▶ _What to produce_: Read through the data, and wherever a line holds the word "says", write that line out.

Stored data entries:
* * * *

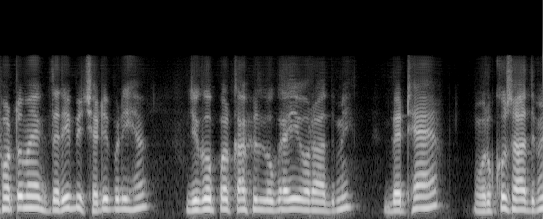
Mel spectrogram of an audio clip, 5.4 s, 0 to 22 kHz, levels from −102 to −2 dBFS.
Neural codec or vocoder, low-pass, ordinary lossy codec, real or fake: codec, 16 kHz, about 1 kbps, DyCAST, with the encoder's durations; none; none; fake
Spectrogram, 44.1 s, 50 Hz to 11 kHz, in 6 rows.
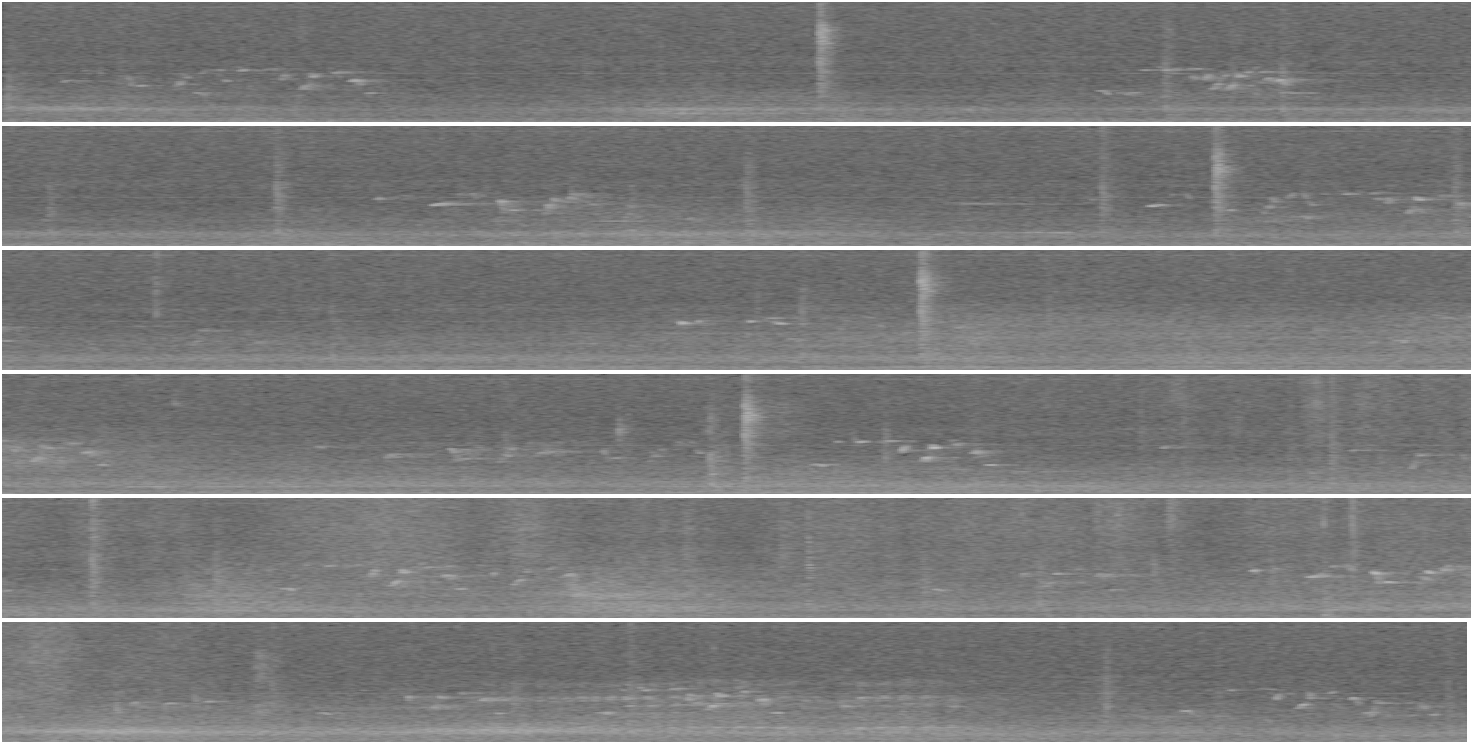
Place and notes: Bretwalder Ave, Leabrook SA, Australia - Soundscape before dawn
Recording from 5:10 am (fifty minutes before sunrise). Within the general distant traffic ambience, you can hear, in early part of the recording, after a distant dog barking, in the foreground, a tawny frogmouth hooting; later, amongst other birds such as magpies, you can hear distant kookaburras.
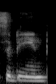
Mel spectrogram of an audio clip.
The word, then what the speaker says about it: Sabine: So we're going to start with, now I have Sabine, as Jaws is pronouncing your name, but is it Sabine? Yes, it's Sabine.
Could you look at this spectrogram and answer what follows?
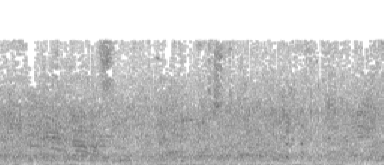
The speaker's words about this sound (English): And the crowd getting a bit restless here at Smokies Stadium.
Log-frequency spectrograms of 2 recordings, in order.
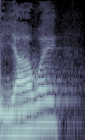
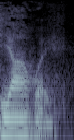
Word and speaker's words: Yahweh: Some pronounce it Yahweh, some pronounce it Jehovah. Jehovah, the pronunciation Jehovah really came as a result of a clerical error, a scribe's error. Don't tell the Jehovah's Witnesses that, but probably most likely is pronounced Yahweh.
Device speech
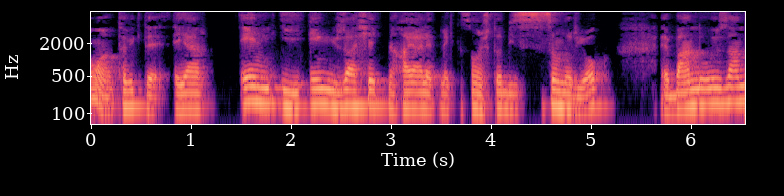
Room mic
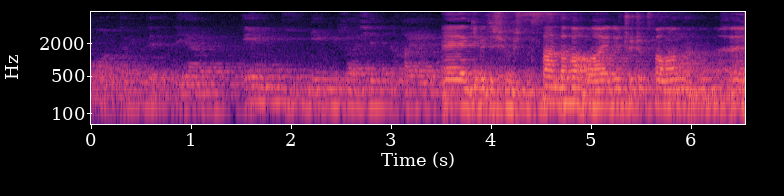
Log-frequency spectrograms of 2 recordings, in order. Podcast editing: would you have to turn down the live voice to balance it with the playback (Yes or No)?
Yes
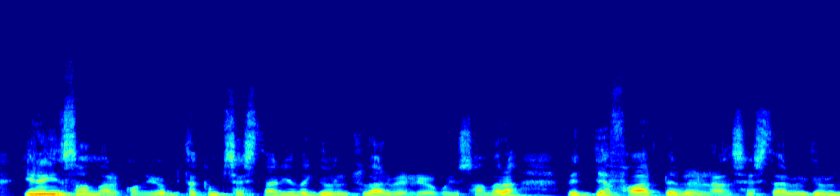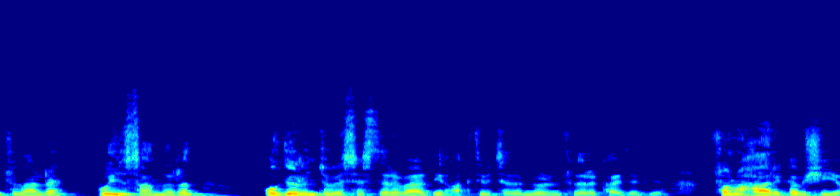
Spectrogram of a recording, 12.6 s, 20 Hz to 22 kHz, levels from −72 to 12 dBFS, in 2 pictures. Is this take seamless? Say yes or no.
yes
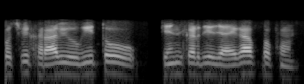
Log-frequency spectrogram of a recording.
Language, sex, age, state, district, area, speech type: Hindi, male, 18-30, Rajasthan, Bharatpur, rural, conversation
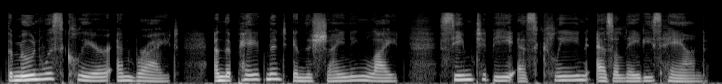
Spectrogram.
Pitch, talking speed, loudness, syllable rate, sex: 180 Hz, 185 wpm, -20 LUFS, 4.6 syllables/s, female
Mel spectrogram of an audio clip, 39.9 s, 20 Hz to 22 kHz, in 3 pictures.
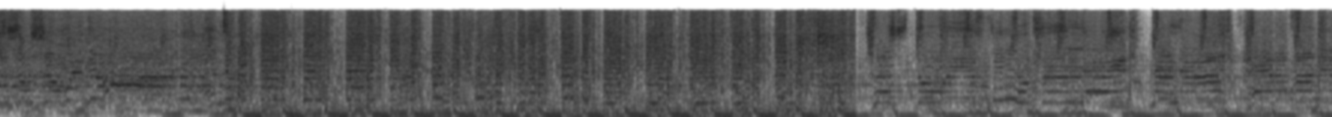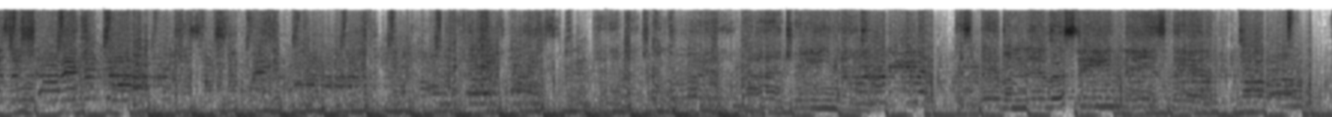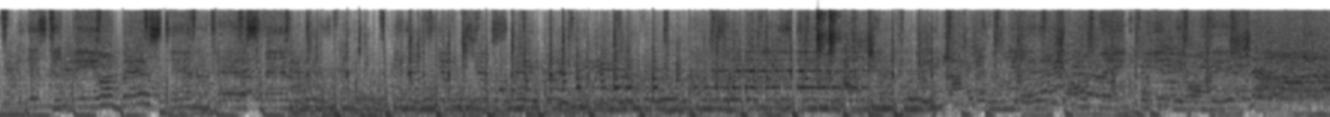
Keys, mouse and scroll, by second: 9.1 Page_Down, 21.3 Page_Down, 36.1 Page_Down.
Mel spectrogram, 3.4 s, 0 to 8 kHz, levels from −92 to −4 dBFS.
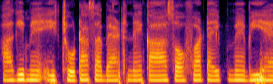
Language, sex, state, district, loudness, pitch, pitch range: Hindi, female, Jharkhand, Deoghar, -17 LUFS, 165 Hz, 160-165 Hz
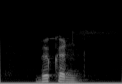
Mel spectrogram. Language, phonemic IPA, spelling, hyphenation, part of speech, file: Dutch, /ˈbʏkə(n)/, bukken, buk‧ken, verb, Nl-bukken.ogg
- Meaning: to duck, to bend down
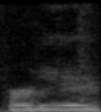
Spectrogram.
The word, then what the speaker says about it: Parlier: at we are in a little town called parlier about a half hour south of fresno and park it's actually a french perlier but it's uh gotcha i've seen it on i never knew how to pronounce i've seen it going south on the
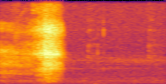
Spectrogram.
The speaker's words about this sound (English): Oh, sorry, that was a big yawn. It's been a long day.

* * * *

▶ _Exercise answer_:
The word, then what the speaker says about it: Sabine: So we're going to start with, now I have Sabine, as Jaws is pronouncing your name, but is it Sabine? Yes, it's Sabine.
The word, then what the speaker says about it: Parlier: at we are in a little town called parlier about a half hour south of fresno and park it's actually a french perlier but it's uh gotcha i've seen it on i never knew how to pronounce i've seen it going south on the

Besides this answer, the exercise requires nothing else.